NEW YORK (TheStreet) -- Weak same-store sales, caused by (among other things) the bad weather, has soured the mood of retail stocks. But J.C. Penney (JCP) continues its march upward. With shares up 3.8% in mid-day trading Tuesday, J.C. Penney's stock has surged 67% since Feb 5. This has occurred in a mere 22 trading sessions. That's legendary status.
J.C. Penney bandwagon hoppers are now hitching a ride to the holy grail of prosperity.
Without a doubt, there's a feel-good story here. Plano, Texas-based J.C. Penney has been the retail sector's punching bag after the Ron Johnson experiment failed. But this has all of the makings of irrational exuberance.
One catalyst for Tuesday's surge came courtesy of positive remarks from a Citi report led by analyst Oliver Chen. While upgrading the stock to a "buy," Citigroup says there's potential for the stock to add an additional 30% upside.
Citigroup is late to the party. Meanwhile, investors who have always perceived this stock as cheap are soaking up the upgrade. Where was this "conviction" when the stock traded at $4.90 several weeks ago?
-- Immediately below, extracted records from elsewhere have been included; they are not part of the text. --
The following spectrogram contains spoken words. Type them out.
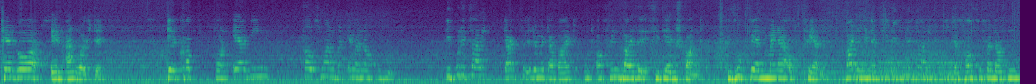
Terror in Anröchte. Der Kopf von Erwin Hausmann wird immer noch gesucht. Die Polizei dankt für ihre Mitarbeit und auf Hinweise ist sie sehr gespannt. Gesucht werden Männer auf Pferden. Weiterhin empfiehlt die Polizei, das Haus zu verlassen.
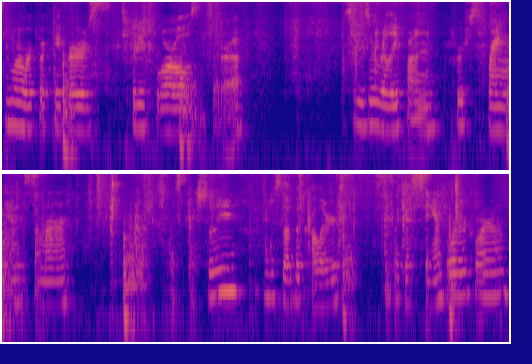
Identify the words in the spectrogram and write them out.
Some more workbook papers, pretty florals, etc. So these are really fun for spring and summer, especially. I just love the colors. This is like a stamp order for them.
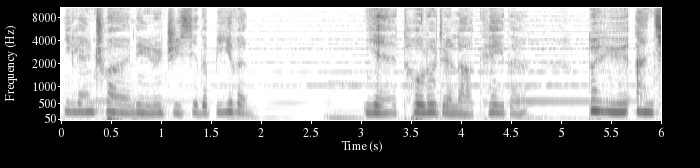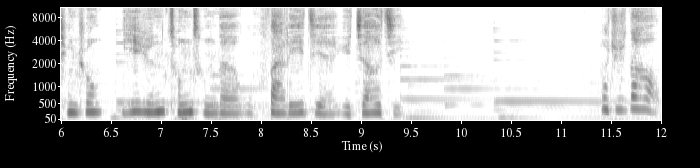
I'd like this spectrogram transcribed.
一连串令人窒息的逼问，也透露着老 K 的对于案情中疑云重重的无法理解与焦急。不知道，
Unquestionably, the embattled J.C. Penney has taken some meaningful strides to stabilize its business. There are noticeable improvements both financially and operationally. I just don't believe retail investors are looking at J.C. Penney with the right lens.
First, to describe the company's fourth-quarter earnings report (released Feb. 26), let's stop using the term "better-than-expected." With revenue declining 2.6% year over year, and missing Street estimates, the more appropriate description was "less bad."
Secondly, not much was expected from the fourth-quarter report. As impressive as the $35 million earned in net income, the company benefited from a tax benefit of $270 million. This was tied to gains from J.C. Penny's pension plan.
Tired of punishing new management after Ron Johnson, the Street has always wanted to give J.C. Penney the benefit of the doubt. The slight increase in same-store-sales provided the reason. Management projects same-store sales will rise between 3% to 5% in the first quarter.
But where's the track record in this story to suggest that Penney can deliver positive store sales for all of 2014? With the stock up more than 90% already, investors are risking a lot. And even though gross margin expanded, it's also because the company has been aggressively cutting costs.
Investors are making a mistake to assume that the likes of Wal-Mart (WMT) and Target (TGT) will continue to struggle. Along those lines, is it just a coincidence that J.C. Penney showed "better-than-expected" numbers in the same quarter that Target experienced its data breach?
Clearly, there are other factors at play here. And not all of them are within the company's control. The good news is that the worst is over for J.C. Penney. But don't think management has outlined a strategy to support this new holy grail of prosperity. Certainly not one that merits a 90% stock surge in just 22 days.
At the time of publication, the author held no position in any of the stocks mentioned.
This article represents the opinion of a contributor and not necessarily that of TheStreet or its editorial staff.